ALSO:

Detention: Wellingtonians Protest Treatment Of Refugees

Peace Action Wellington (PAW) and around 50 Wellingtonians blockaded the Australian High Commission, creating a symbolic detention centre to protest the Australian Government's policy of mandatory offshore detention for refugees and asylum seekers. More>>

ALSO:

Diver's Alarums: Breach Means Training Provider Must Repay $1.47 Million

The New Zealand School of Outdoor Studies is to repay $1.47 million (GST-exclusive) to the Tertiary Education Commission (TEC) following an investigation which showed that some student enrolments between 2009 -2014 could not be validated and that courses were under-delivered against their agreement with the TEC. More>>

ALSO:

Education: Government Plans Suggest Bulk Funding Return

Plans by the Government to return to bulk funding are likely to see increased class sizes and schools most in need missing out on much-needed resources, Labour’s Acting Education spokesperson Grant Robertson says.
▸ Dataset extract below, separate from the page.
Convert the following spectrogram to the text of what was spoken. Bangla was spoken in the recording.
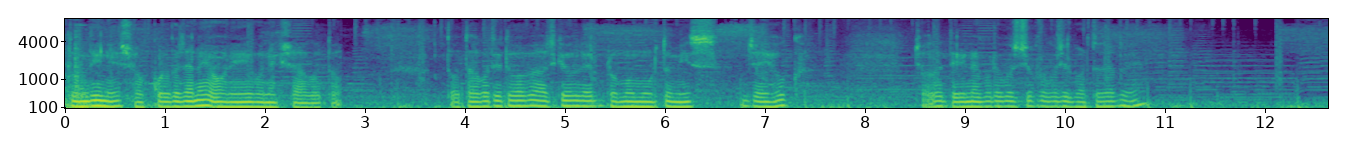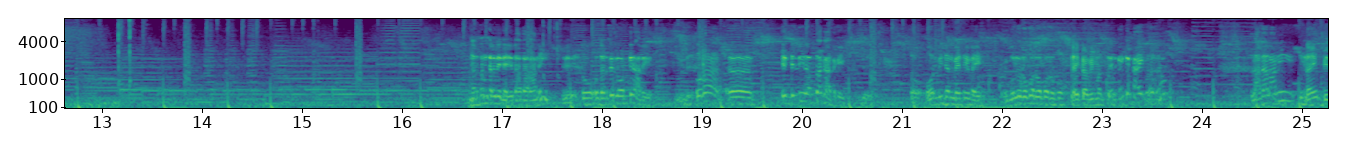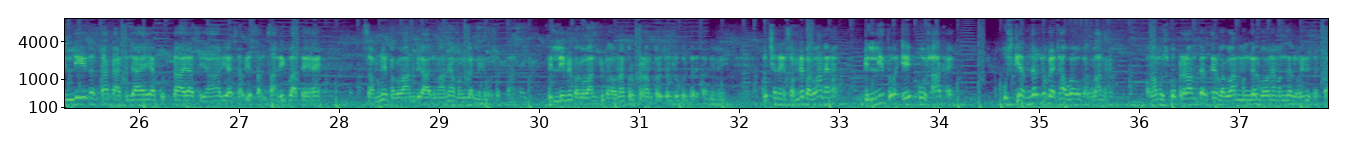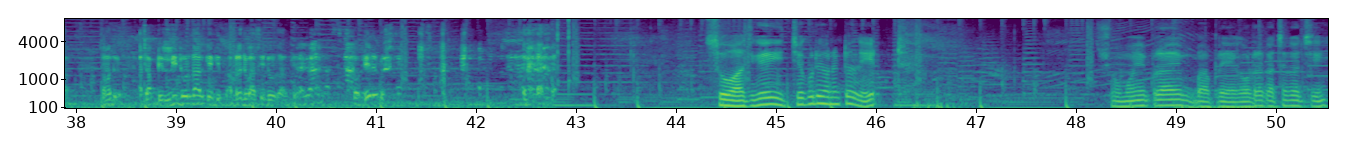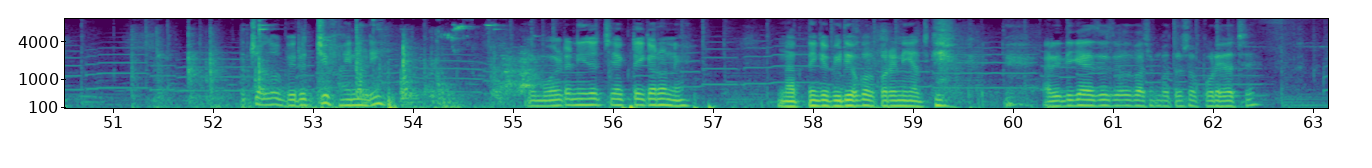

More>>

ALSO:

Interim Report: Auckland Looks Long Term To Pay-Per-Km Road Pricing

Aucklanders can expect to be paying variable rates per kilometre to travel on the city's most congested roads under an emerging transport strategy being formulated by the government and the Auckland Council. More>>

ALSO:

Despite Promises: Government Extends Iraq Deployment

Cabinet has agreed to extend New Zealand’s contribution to the joint New Zealand-Australia mission to train Iraqi Security Forces until November 2018. More>>

ALSO:

On The 'Terrorism' Card:

Get More From Scoop

 

LATEST HEADLINES

 
 
 
 
 
 
 
 
 
Politics
Search Scoop  
 
 
Powered by Vodafone
NZ independent news